BEGIN

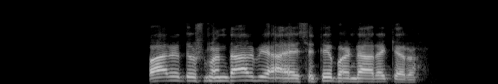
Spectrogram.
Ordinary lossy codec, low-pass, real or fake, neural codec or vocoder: Opus, 24 kbps; 7.2 kHz; fake; codec, 16 kHz, 2 kbps, FunCodec, trained on Chinese and English, 25 frames a second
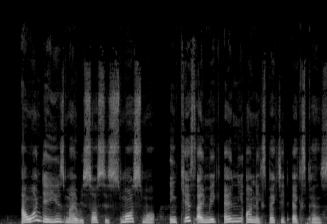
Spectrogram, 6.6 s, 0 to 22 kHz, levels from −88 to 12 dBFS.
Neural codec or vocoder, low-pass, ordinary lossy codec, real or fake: none; 19.8 kHz; MP3, 96 kbps; real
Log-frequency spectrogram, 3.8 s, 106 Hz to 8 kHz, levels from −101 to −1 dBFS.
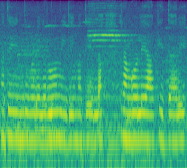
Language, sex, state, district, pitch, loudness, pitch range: Kannada, female, Karnataka, Raichur, 220 Hz, -15 LUFS, 215-220 Hz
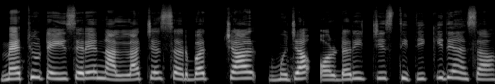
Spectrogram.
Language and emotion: Goan Konkani, neutral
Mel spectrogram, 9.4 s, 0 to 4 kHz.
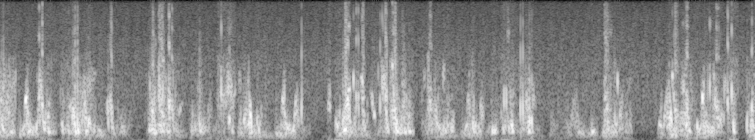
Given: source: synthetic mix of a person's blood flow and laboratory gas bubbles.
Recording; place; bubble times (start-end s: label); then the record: Doppler ultrasound of blood flow; precordium
0.00-0.21 s: bubbles
0.47-1.23 s: bubbles
1.33-1.48 s: bubbles
1.85-2.31 s: bubbles
2.39-2.65 s: bubbles
2.73-3.17 s: bubbles
3.22-3.31 s: bubbles
3.76-3.83 s: bubbles
4.10-5.19 s: bubbles
5.28-5.71 s: bubbles
5.90-5.97 s: bubbles
6.13-6.73 s: bubbles
7.39-7.49 s: bubbles
7.56-7.93 s: bubbles
8.36-9.24 s: bubbles
9.33-9.45 s: bubbles
From the record:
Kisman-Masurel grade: 343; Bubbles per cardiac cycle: rolling drumbeat, 9 or more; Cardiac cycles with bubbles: 100%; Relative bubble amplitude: loud (0.450 to 0.775); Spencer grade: 3 (all of the cardiac periods contain showers or single bubble signals, but not dominating or overriding the cardiac motion signals); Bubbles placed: anywhere in the cardiac cycle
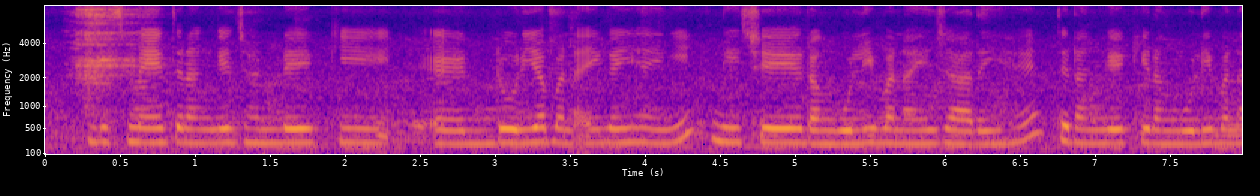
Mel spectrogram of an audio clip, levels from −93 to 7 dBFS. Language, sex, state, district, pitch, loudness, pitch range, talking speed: Hindi, female, Chhattisgarh, Korba, 245 Hz, -27 LUFS, 235-250 Hz, 160 wpm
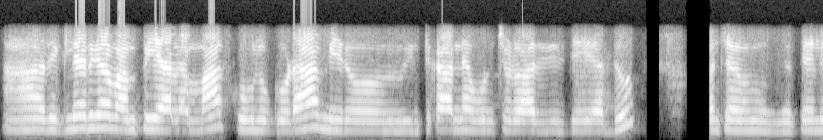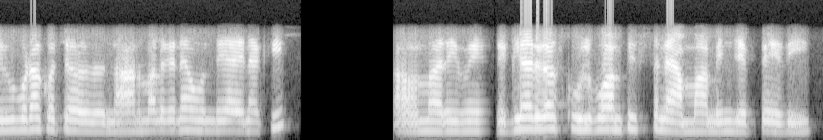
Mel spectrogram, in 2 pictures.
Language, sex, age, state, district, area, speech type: Telugu, female, 30-45, Telangana, Jagtial, rural, conversation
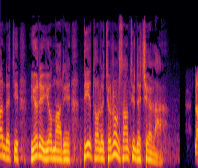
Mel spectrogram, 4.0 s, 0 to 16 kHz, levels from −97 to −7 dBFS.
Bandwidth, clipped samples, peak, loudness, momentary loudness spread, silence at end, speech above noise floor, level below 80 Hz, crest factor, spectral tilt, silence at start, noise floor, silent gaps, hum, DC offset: 11.5 kHz; under 0.1%; -10 dBFS; -23 LUFS; 7 LU; 0 s; 34 dB; -54 dBFS; 12 dB; -7 dB/octave; 0 s; -56 dBFS; none; none; under 0.1%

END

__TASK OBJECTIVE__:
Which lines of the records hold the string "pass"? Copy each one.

__YOUR RESPONSE__:
Ordinary lossy codec, low-pass, real or fake, neural codec or vocoder: Opus, 24 kbps; 7.2 kHz; fake; codec, 16 kHz, 2 kbps, FunCodec, trained on Chinese and English, 25 frames a second
Neural codec or vocoder, low-pass, ordinary lossy codec, real or fake: none; 19.8 kHz; MP3, 96 kbps; real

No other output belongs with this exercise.